This year, the season started well in advance and 11 species of migratory birds have been spotted in these sanctuaries.
After a two-year lull following Cyclone Gaja which ravaged districts of the Cauvery Delta, birds in large numbers visited the sanctuaries of Vaduvur, Udhayamarthandam and Point Calimere in the districts of Tiruvarur and Nagapattinam.
“This time the season started well in advance, and we have a lot of birds in Vaduvur, Udhayamarthandam and Point Calimere. The climate is ideal for the birds to congregate for nesting and breeding, ”said K. Arivoli, district forestry officer, Tiruvarur. He said the district experienced a sharp decrease in bird arrivals in 2018 and 2019; now the situation has become somewhat normal with the arrival of migratory birds – domestic and foreign – and local.
Mr Arivoli said 11 species of migratory birds – including Eurasian coot, white spoonbill, flamingo, American duck, white ibis, shining ibis, pheasant-tailed jacana, the Asian open-billed stork, the round-headed goose and the small flamingo sanctuaries. In addition, there are 33 local species. “The Forestry Department regularly patrols the areas to prevent poaching. We also made sure that the birds had adequate prey as this is important for raising their chicks, ”he explained.
S. Balachandran, deputy director of the Bombay Natural History Society, said that unlike Vaduvur and Udhyamarthandam, 90% of the birds arriving at Point Calimere were alien species. “Vaduvur is where local birds, including intermediate egret, white ibis and darts, nest in good numbers. Ducks like Garganey and Northern Shoveller, which migrate from arctic and subarctic regions, have started arriving in Vaduvur, ”he said.

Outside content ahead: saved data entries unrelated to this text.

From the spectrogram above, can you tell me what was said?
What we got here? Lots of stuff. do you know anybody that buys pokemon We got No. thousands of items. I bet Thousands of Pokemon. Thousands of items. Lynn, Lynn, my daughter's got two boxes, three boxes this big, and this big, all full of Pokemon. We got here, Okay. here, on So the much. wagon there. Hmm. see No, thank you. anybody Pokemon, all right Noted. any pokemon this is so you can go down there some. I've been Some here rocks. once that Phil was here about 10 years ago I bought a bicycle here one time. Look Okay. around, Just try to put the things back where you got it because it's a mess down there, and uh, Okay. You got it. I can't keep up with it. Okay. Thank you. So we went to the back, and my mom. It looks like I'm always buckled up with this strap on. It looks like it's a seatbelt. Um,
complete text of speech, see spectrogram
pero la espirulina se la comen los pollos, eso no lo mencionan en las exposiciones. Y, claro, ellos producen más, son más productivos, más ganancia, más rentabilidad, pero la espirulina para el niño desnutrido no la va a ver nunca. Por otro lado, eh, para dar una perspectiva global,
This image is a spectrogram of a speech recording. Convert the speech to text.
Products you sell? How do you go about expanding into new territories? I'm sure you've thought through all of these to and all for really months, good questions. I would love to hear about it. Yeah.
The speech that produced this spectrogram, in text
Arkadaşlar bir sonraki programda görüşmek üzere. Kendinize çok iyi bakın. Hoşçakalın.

The ornithologist, who stayed at Point Calimere, said there would be two waves of migration; the first wave would normally start in early October. “But only 25% of the birds from the first wave will stay behind, while the rest will leave for other places. For the second wave, Point Calimere is the final destination. But again, their stay will depend on the level of the water in the sanctuary, ”Mr. Balachandran said.

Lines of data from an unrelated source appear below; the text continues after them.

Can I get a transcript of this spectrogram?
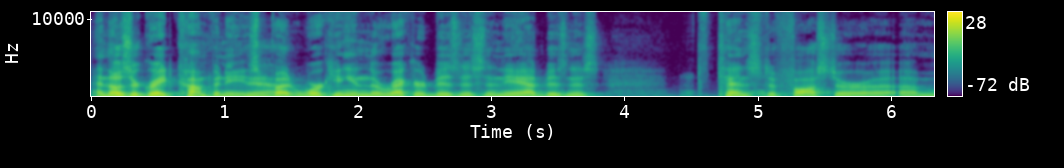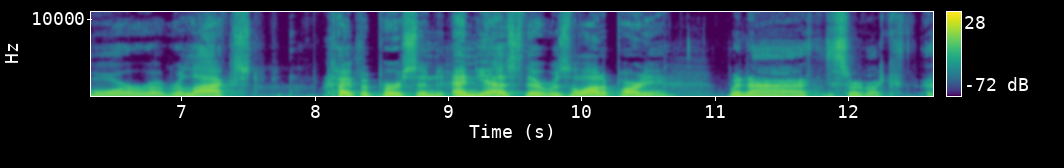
And those are great companies, Yeah. but working in the record business and the ad business tends to foster a, a more uh, relaxed type of person. And yes, there was a lot of partying. when uh sort of like a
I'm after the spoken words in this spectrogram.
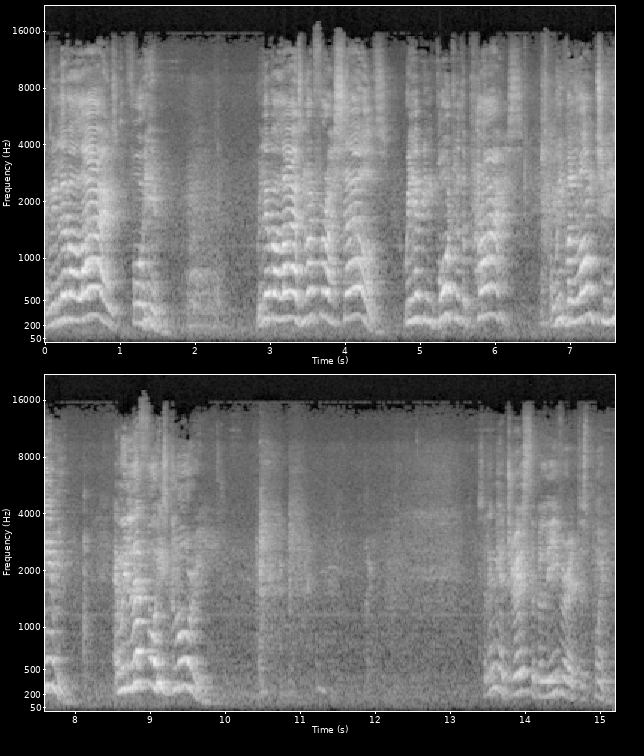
And we live our lives for Him. We live our lives not for ourselves. We have been bought with a price. And we belong to Him. And we live for His glory. So let me address the believer at this point.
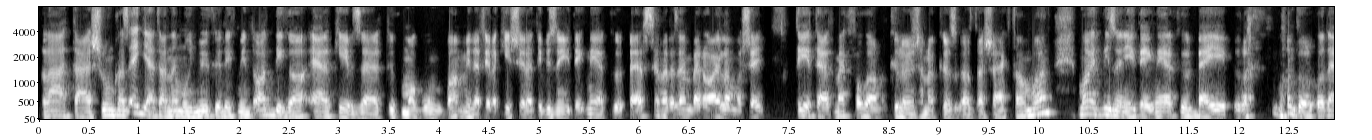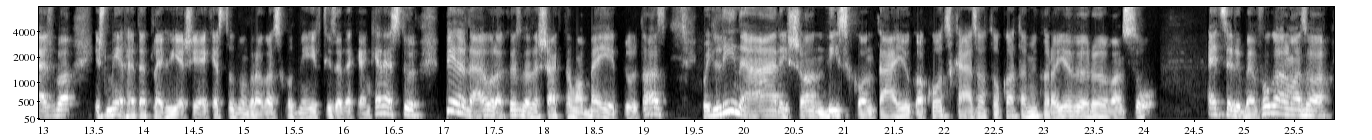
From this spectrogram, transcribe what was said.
látásunk az egyáltalán nem úgy működik, mint addig a elképzeltük magunkban, mindenféle kísérleti bizonyíték nélkül persze, mert az ember hajlamos egy tételt megfogalmazni, különösen a közgazdaságtanban, majd bizonyíték nélkül beépül a gondolkodásba, és mérhetetlen hülyeségekhez tudunk ragaszkodni évtizedeken keresztül. Például a közgazdaságtanban beépült az, hogy lineárisan diszkontáljuk a kockázatokat, amikor a jövőről van szó. Egyszerűbben fogalmazva,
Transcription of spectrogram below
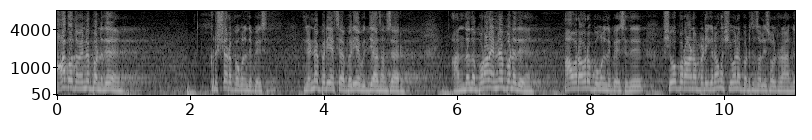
பாகவதம் என்ன பண்ணுது? கிருஷ்ணரை புகழ்ந்து பேசுது. இதில் என்ன பெரிய சார் பெரிய வித்தியாசம் சார்? அந்தந்த புராணம் என்ன பண்ணுது? அவரவரை புகழ்ந்து பேசுது. சிவபுராணம் படிக்கிறவங்க சிவனை பெருசு சொல்லி சொல்கிறாங்க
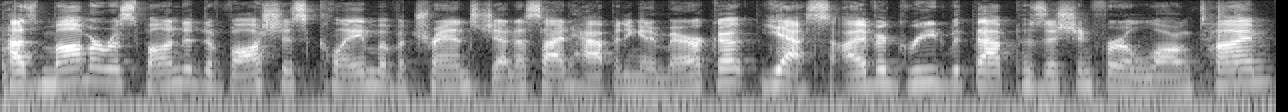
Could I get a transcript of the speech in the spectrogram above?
Has Mama responded to Vaush's claim of a trans genocide happening in America? Yes, I've agreed with that position for a long time.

About 40 types of backhoes, two types of flamingos, gulls, terns and ducks arrived at Point Calimere.
Mr Balachandran said that since there was rain, the mixing of sea water and fresh water would lead to an overgrowth of prey, and this was an ideal condition for the birds.
Recalling the days when the skies were covered with migrating birds, he said local conditions caused by climate change had contributed to the decline in numbers.
“When other natural habitats dry up after January, the only habitat for birds will be a salt industry reservoir. We have to find a way, maybe divert the seawater to other parts of the swamp, to make it wet all year round, ”Balachandran said. “The marshes have dried up because they are at the end of the Cauvery delta. We should also revive the ancient tributaries that brought water to the Vedaranyam swamp. It will be very helpful to restore the habitat, ”he said.